→ **Problem requirements**: Find the string "thank" in the entries and copy each line that has it.

→ **Source data**:
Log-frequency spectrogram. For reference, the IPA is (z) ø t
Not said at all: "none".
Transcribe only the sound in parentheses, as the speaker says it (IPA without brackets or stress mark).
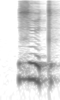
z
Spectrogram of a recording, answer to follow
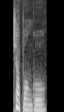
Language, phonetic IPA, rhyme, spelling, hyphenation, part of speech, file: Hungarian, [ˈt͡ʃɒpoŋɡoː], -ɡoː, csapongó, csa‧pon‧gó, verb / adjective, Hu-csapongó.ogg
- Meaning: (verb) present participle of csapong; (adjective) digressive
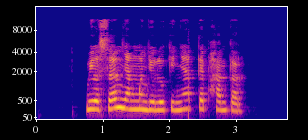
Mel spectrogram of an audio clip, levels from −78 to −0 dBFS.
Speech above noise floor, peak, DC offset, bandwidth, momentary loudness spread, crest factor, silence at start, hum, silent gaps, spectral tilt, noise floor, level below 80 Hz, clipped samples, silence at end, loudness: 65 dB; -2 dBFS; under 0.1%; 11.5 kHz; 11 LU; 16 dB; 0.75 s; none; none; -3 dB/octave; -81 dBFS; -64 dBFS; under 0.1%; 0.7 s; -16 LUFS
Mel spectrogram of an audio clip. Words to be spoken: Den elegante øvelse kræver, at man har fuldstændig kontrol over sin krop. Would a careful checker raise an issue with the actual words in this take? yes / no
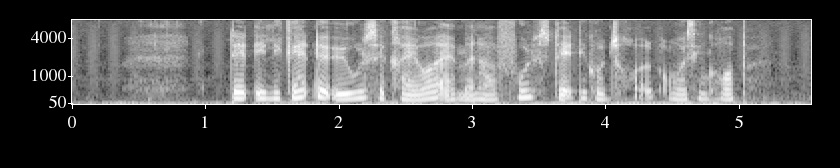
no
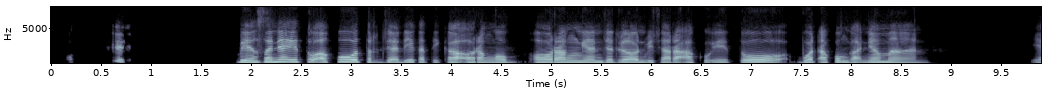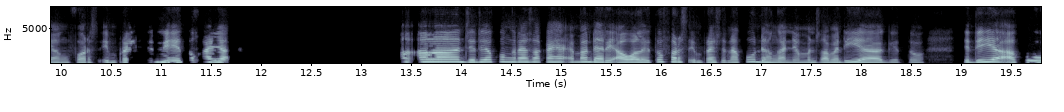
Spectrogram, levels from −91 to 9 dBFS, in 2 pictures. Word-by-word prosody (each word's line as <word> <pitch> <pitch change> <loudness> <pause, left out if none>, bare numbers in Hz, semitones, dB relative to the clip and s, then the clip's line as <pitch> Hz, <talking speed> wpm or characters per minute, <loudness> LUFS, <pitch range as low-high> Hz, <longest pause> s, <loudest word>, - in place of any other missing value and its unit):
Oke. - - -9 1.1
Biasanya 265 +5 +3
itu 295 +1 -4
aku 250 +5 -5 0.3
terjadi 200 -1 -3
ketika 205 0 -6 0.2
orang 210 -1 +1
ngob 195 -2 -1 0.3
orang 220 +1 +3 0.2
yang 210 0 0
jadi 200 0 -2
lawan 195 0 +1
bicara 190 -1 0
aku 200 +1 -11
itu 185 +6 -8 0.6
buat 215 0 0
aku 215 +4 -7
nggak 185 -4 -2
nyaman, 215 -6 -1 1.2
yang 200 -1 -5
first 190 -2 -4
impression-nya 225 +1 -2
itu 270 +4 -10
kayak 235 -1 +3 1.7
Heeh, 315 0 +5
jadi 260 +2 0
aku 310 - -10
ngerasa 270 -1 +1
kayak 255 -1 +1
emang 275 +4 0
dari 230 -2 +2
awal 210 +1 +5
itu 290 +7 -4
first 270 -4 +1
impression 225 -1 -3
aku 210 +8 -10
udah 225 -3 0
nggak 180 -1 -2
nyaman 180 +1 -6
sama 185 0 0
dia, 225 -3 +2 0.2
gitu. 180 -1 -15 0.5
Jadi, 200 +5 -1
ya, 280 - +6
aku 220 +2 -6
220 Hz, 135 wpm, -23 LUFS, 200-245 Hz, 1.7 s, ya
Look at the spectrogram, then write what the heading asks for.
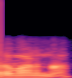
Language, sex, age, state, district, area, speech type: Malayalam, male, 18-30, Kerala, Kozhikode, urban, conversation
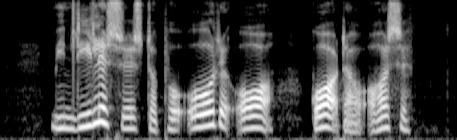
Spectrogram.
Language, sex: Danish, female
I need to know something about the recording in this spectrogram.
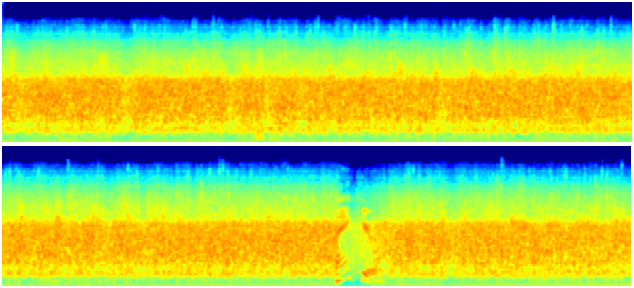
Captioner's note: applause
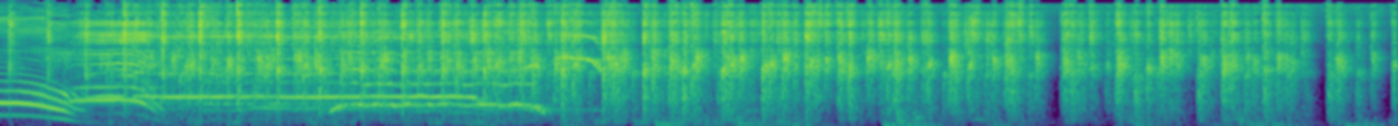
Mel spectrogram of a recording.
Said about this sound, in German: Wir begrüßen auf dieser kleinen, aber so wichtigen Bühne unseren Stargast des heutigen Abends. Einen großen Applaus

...

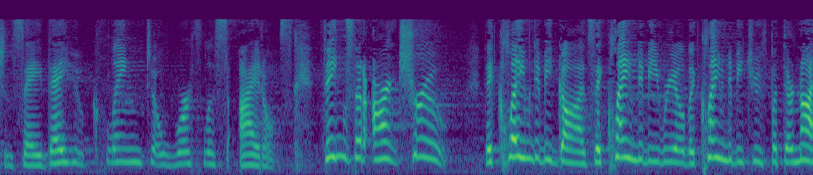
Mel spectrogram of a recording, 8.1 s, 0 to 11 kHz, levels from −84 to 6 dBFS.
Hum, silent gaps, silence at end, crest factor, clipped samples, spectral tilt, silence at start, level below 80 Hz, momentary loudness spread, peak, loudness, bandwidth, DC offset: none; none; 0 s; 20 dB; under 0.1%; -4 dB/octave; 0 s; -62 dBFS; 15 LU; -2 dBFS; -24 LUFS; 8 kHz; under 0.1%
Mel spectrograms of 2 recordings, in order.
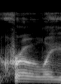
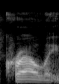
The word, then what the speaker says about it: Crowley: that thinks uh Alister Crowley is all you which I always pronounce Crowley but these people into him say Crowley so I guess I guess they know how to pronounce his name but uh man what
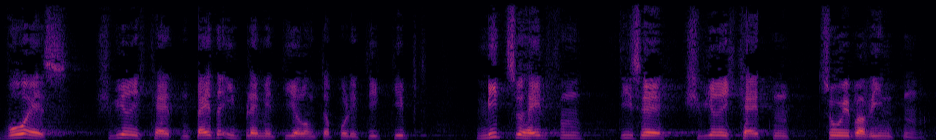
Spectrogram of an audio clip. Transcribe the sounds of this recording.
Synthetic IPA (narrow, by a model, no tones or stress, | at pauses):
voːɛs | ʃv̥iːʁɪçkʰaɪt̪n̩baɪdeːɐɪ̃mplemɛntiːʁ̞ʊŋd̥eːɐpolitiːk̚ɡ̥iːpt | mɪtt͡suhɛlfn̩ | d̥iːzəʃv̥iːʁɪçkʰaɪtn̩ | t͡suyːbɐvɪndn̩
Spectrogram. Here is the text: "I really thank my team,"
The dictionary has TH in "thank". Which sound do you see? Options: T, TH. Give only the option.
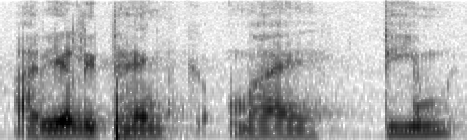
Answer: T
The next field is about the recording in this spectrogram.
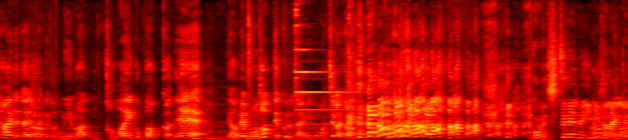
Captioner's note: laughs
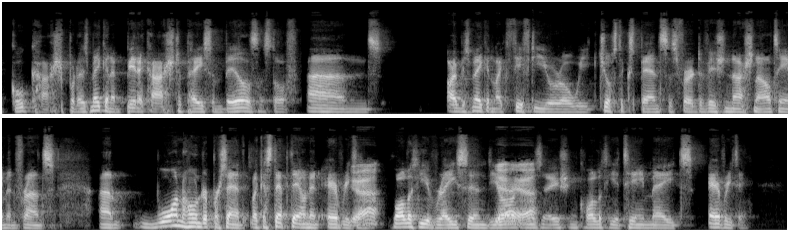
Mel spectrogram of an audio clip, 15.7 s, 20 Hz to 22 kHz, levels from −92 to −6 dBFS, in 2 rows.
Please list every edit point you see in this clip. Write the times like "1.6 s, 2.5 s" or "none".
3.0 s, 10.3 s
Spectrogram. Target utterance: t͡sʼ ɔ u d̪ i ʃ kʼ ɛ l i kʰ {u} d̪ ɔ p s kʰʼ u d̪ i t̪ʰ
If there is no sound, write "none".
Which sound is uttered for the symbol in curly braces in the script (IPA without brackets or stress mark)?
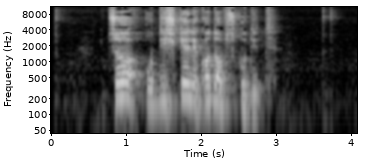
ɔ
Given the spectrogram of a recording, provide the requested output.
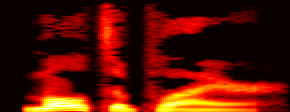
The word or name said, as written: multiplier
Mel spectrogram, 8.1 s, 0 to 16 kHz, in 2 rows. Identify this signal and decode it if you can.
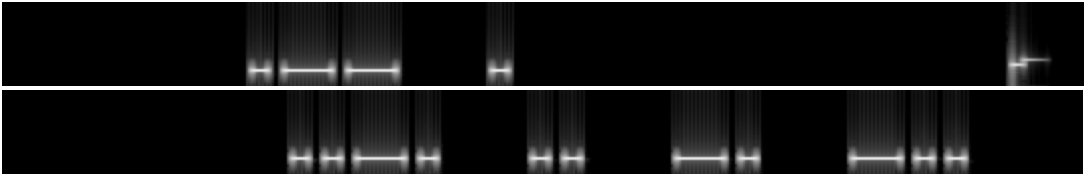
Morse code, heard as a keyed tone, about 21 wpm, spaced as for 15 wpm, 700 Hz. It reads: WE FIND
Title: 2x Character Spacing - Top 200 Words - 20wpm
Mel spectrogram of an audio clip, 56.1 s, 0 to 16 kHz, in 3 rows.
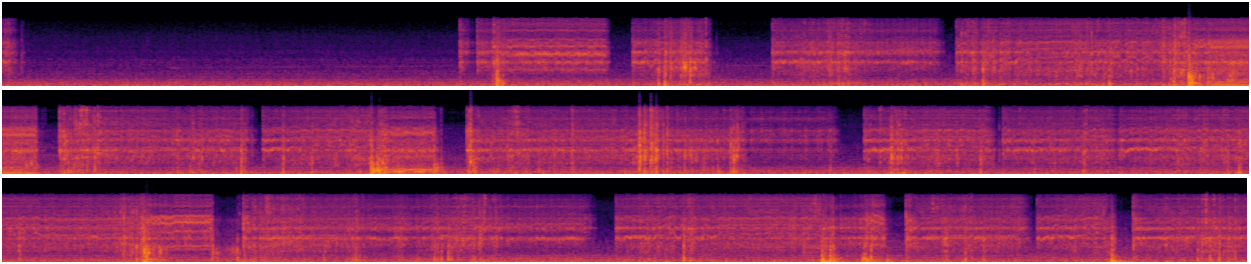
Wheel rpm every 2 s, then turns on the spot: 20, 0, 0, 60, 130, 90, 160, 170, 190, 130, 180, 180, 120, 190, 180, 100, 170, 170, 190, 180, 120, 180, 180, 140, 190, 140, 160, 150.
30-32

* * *

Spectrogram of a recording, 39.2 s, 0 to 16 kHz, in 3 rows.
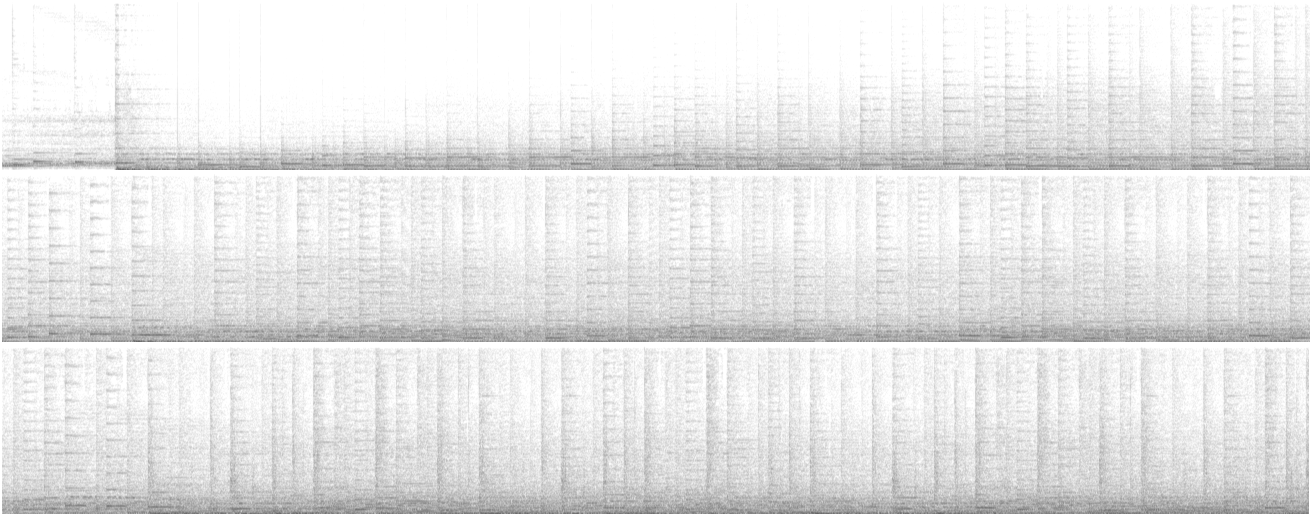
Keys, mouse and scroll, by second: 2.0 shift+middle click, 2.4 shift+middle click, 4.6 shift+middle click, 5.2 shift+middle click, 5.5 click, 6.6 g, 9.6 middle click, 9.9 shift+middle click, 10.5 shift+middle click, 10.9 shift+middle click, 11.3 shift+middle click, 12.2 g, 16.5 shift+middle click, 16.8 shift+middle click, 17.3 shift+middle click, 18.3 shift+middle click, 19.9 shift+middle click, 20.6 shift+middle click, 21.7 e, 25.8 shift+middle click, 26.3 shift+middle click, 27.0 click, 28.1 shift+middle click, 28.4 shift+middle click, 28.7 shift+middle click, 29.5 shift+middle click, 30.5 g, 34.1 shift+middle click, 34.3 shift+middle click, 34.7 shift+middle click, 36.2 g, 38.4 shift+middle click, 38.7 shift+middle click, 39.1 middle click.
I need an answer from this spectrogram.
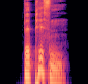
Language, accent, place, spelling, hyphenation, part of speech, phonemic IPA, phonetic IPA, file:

→ **The answer**:
Spectrogram. Here is the text: "I really thank my team,"
The dictionary has TH in "thank". Which sound do you see? Options: T, TH. Give only the option.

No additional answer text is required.